Anatomy of Singing

Lesson #4: Anatomy of Singing


Objective: Students will demonstrate an understanding of healthy vocal technique by identifying correct vocal placement from a live example and within their own vocal performances.


Material Needed: Audio Clips for Hook


Hook: Vocal Showcase

Play a variety of different (good) vocal artists including opera, musical theatre, pop artists, jazz singers etc. Assess their preview knowledge of vocal production terms (pitch, tempo, volume/dynamics, tone/ resonance) by analyzing each example.

  • Opera:
  • Pop:
  • Jazz:
  • Musical Theatre:



Ask the class what they noticed/liked about each of the singers. Tell them that the one thing they all have in common is good vocal technique. Ask them if they’ve ever blown their voice out at a football game or a rock concert. How did it feel? Tell them that good vocal technique is used more than for simply singing but can help us in numerous situations. How can we maintain healthy voices?


Step 1: Vocal Foundations Review

  • Breathing: Have students lie on their back with their feet planted and knees bent. Have them place their hands on their stomachs to feel where their breath is coming from. Have them take a quick noisy breath through their mouth. Where did you feel the air go? Have them take a slow quiet breath through their nose. Where did you feel the air go now? Discuss the pros and cons of breathing through your diaphragm vs. your lungs.
  • How Sound is Created: Air travels up your trachea until reaches the vocal folds or vocal chords which are protected by the larynx (voice box) which is made of cartilage. The chords themselves are two infoldings of mucous membrane located just above the trachea. The air rushes in between these folds (cords) causing them to vibrate thus producing a sound. The sound then continues up the through the pharynx which acts as a passageway to the mouth.
  • Resonance: Resonance is how and where the sound vibrates. Have them sing a note and plug their nose. If the sound stops they were resonating in their nasal cavity. Have them try to produce a note that resonates somewhere else. Have them do an imploded “K” (or make a Darth Vader sound) Ask them if they felt anything happening in the back of their throat. Explain to them that this is the soft palate lifting. In singing, having a raised soft palate helps to create more space in the back of their throat and helps create a more open resonance.
  • Diction: Explain that once the air reaches the mouth, the sound must be shaped with the articulators: Lips, teeth, tongue, and mouth.


Step 2: Placement Pair and Share

Explain how we are going to explore the next level of tone/ resonance by discussion placement in singing. Divide class into groups to share their given placement, and provide an example.

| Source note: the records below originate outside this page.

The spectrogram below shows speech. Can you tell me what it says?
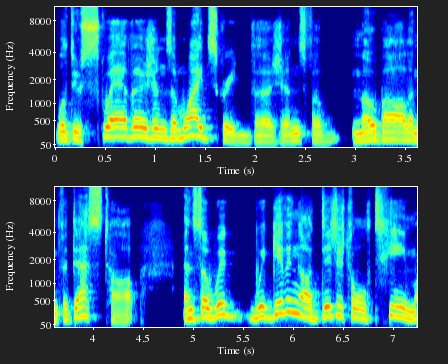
We'll do square versions and widescreen versions for mobile and for desktop. And so we're, we're giving our digital team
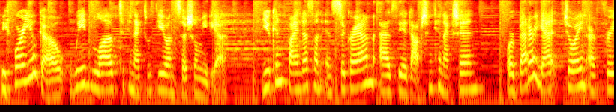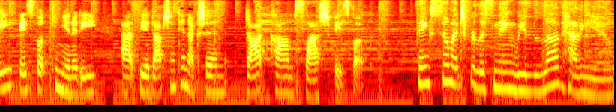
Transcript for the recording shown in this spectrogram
Before you go, we'd love to connect with you on social media. You can find us on Instagram as The Adoption Connection, or better yet, join our free Facebook community at theadoptionconnection.com slash Facebook. Thanks so much for listening. We love having you.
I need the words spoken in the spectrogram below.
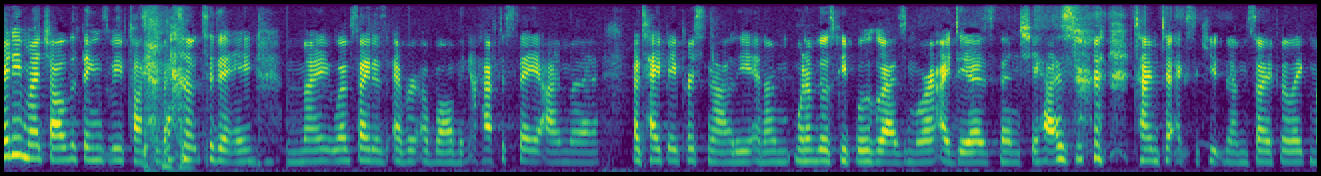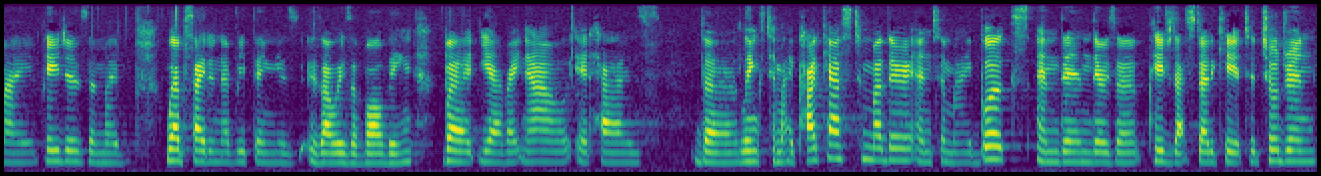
Pretty much all the things we've talked about today. My website is ever evolving. I have to say, I'm a, a, type A personality, and I'm one of those people who has more ideas than she has time to execute them. So I feel like my pages and my website and everything is, is always evolving. But yeah, right now it has the links to my podcast to mother and to my books and then there's a page that's dedicated to children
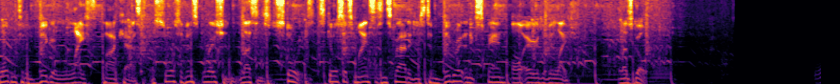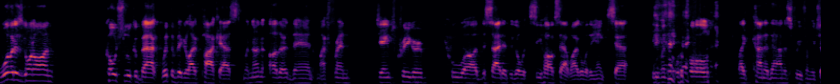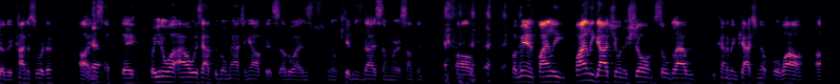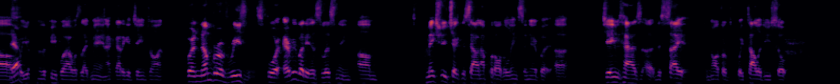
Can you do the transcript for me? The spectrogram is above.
Welcome to the Vigor Life Podcast, a source of inspiration, lessons, stories, skill sets, mindsets, and strategies to invigorate and expand all areas of your life. Let's go. What is going on? Coach Luca back with the Vigor Life Podcast with none other than my friend James Krieger, who uh, decided to go with the Seahawks hat while I go with the Yankees hat, even though we're both like kind of down the street from each other, kind of, sort of uh, in yeah. the state. But you know what? I always have to go matching outfits, otherwise, you know, kittens die somewhere or something. Um, but man, finally, finally got you on the show. I'm so glad we we kind of been catching up for a while. Uh, yeah. But you're one of the people I was like, man, I got to get James on for a number of reasons. For everybody that's listening, um, make sure you check this out. And I'll put all the links in there. But uh, James has uh, the site and author of Weightology, so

  1. Belting: A singing technique by which a singer produces a loud sound in his/her mid to upper range. Singers can use belting to convey a sense of heightened emotion, but it can also cause damage to the vocal chords if done improperly.
  2. Chest Voice: Place your hand on your chest and say Ahhhhh on a low pitch. Do you feel the rumbling under your palm? That is your chest voice. It is the singing voice that is closest to our speaking voice. Be careful when belting not to bring the weight of your chest voice up into your higher register.
  3. Falsetto: In male singers, a high register (actually, sung in the female range) similar to the head voice. It is a light, often breathy often. All men also have a mix – they just need to know how to find it.
  4. Head Voice: Singing in the higher part of the range. While singing in the head voice, the vocal folds are thin; the head voice is usually associated with lighter, brighter sounds. If you place your hand on your chest, you shouldn’t feel any rumbling when singing in your head voice.
  5. Legit: A term used to describe a more classical singing style. Your head voice and soft palate are used the most in this style. It requires the most breath.
  6. Mix: The blended part of the singing voice that combines the best qualities of head and chest voice. It is a more contemporary sound that is commonly used in Musical Theatre.

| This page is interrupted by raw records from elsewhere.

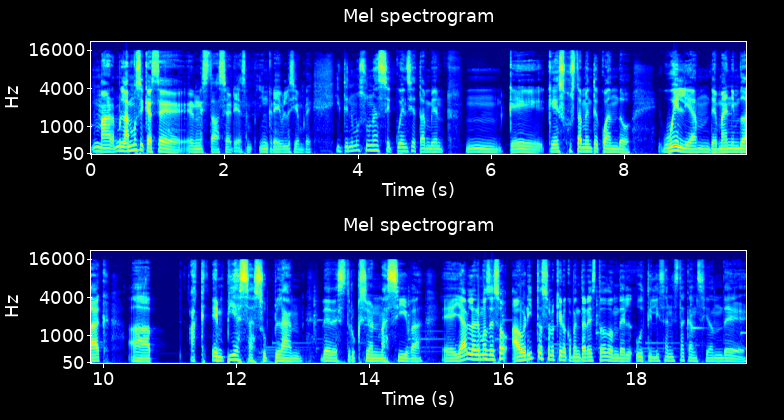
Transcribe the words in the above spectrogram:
la música este, en esta serie es increíble siempre. Y tenemos una secuencia también mm, que, es justamente cuando William de Man in Black ah, empieza su plan de destrucción masiva. Eh, ya hablaremos de eso. Ahorita solo quiero comentar esto donde utilizan esta canción de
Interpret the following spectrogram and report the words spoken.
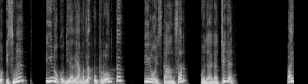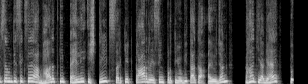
तो इसमें तीनों को दिया गया है मतलब उपरोक्त तीनों इसका आंसर हो जाएगा, ठीक है? 576 है, भारत की पहली स्ट्रीट सर्किट कार रेसिंग प्रतियोगिता का आयोजन कहाँ किया गया है? तो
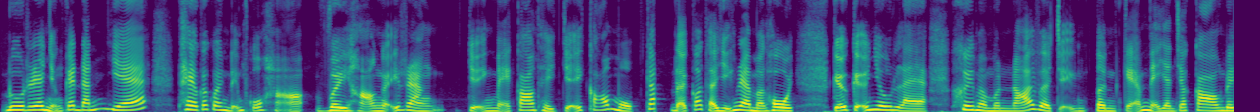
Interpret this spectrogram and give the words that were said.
đưa ra những cái đánh giá theo cái quan điểm của họ, vì họ nghĩ rằng chuyện mẹ con thì chỉ có một cách để có thể diễn ra mà thôi. Kiểu kiểu như là khi mà mình nói về chuyện tình cảm mẹ dành cho con đi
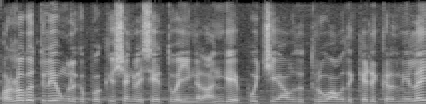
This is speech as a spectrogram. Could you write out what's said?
பரலோகத்திலே உங்களுக்கு பொக்கிஷங்களை சேர்த்து வையுங்கள். அங்கே பூச்சியாவது துருவாவது கெடுக்கிறதும் இல்லை.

Step 3: Model Placement

Have the students gather back together, and explain how you are going to model singing through all these placements. While singing, hold up a sign with the corresponding placement for which you are currently singing. Afterwards, discuss the certain qualities each placement has with the class. Explain how you are going to sing it again, but this time, they have to hold up a notecard with the corresponding placement for which you are currently singing. *Instead of singing the same song again, you could choose a different song, or show video clip examples*


Step 4: Apply to Song

Have students mark where in their songs they would change vocal placement. Have them practice the various vocal placements by modeling vocal warm ups. Let them practice their performance piece for the remainder of the class